Well… I wanted to find out so I decided to do a little digging around.
Unfortunately the address did not do me any good. This still do not give me any additional information or history about the company.
After doing a WHOIS search for the GRSUltra.com website, I found that it was just created in 2017…
So it's a pretty new website, but this doesn't really mean much. Maybe the company behind it has been around for a while and this is just one of their newer products, which they created an entirely new website for.
So I then looked into the Clover7Nutritionals.com website, which seemed suspicious right from the start. The official website for this company is very basic and only includes several pages. It has an About Us page that has a couple paragraphs with little information, a contact page, and then five blog posts.… Really nothing much to it at all and it seems like something that could easily have been thrown together in no time at all.
This it is definitely not what I would expect to see from a company website like this.
But then things got a little more strange. After doing a WHOIS search for this website, I found that it was actually created after the GRS Ultra website…
What type of explanation can there be for this? That is just weird.
It is difficult to find independent customer reviews of GRS Ultra online, however this product is for sale on Amazon and does have a handful of reviews, which I have found very helpful.
As you can see below, it has a rating of around three stars, which in my book is pretty bad. Normally when I'm trying to find good products to buy on Amazon I look for products with at least four star reviews.
Below you can also see some sample reviews that I screenshot for you. There are a lot of people claiming that it just doesn't work and something else I came across is that it seems to wreak a horrible odor.
The reviews are disappointing to say the least. There are a few people claiming that it does work, but the reviews offer no good explanation as to how it is working and in what ways. Most of the reviews are either negative or somewhat neutral.
I think GRS Ultra is a pretty good example of an over-hyped supplement that has the potential to benefit your health, but is not nearly as incredible as they lead you to believe in the many sales pitches out there.

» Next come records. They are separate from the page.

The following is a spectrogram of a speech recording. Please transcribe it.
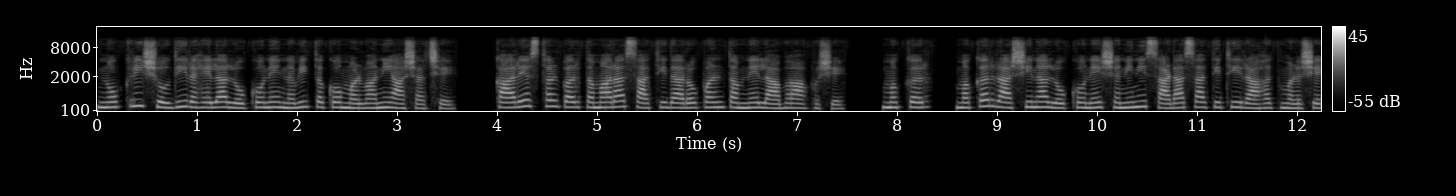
નોકરી શોધી રહેલા લોકોને નવી તકો મળવાની આશા છે. કાર્યસ્થળ પર તમારા સાથીદારો પણ તમને લાભ આપશે. મકર મકર રાશિના લોકોને શનિની સાડાસાતીથી રાહત મળશે,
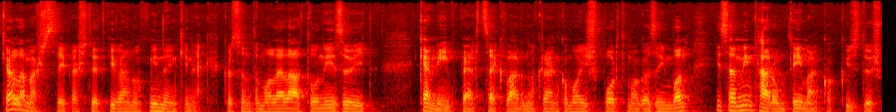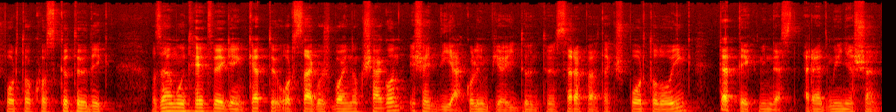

It does have the potential, based on scientific research, to increase glutathione on production which could lead to numerous health benefits. However, how do you know you are really getting what it says you're getting on the bottle?
It it is also my opinion that you can't really trust the company behind this. There have been numerous occasions where supplement companies have been caught red-handed, labeling supplements inaccurately just to make a quick buck… Claiming that they have ingredients they really don't.
It it is up to you to decide whether or not you trust this place, but based on what I see you really cannot.
But whether or not you can trust this place doesn't really matter. The fact of the matter is that there are cheaper alternatives out there they contain the same exact ingredients, have much better reviews, and her overall much more trustworthy.
You can buy a supplement on Amazon called Nordic Clinical's GSH-3 Cell Defense which literally has the exact same ingredients in the exact same dosage… Except this is much cheaper and has much better review.
Based on what I see, you would have to be completely insane to purchase GRS Ultra when there is a cheaper and more trustworthy alternative.
Anyhow... I hope you enjoyed my review and found it helpful. Please like and share this post to help spread the truth so that others don't get ripped off by rather "scammy" marketing tactics. Also, leave any comments or questions down below and I'll get back to you as soon as I can 🙂
Kyle is an avid health enthusiast that believes in nature as a cure-all. When he's not drinking spirulina smoothies or dealing with the horrible aftertaste of stevia, he is probably working out, researching healthy herbs, or dealing with hand cramps he gets from writing articles like this.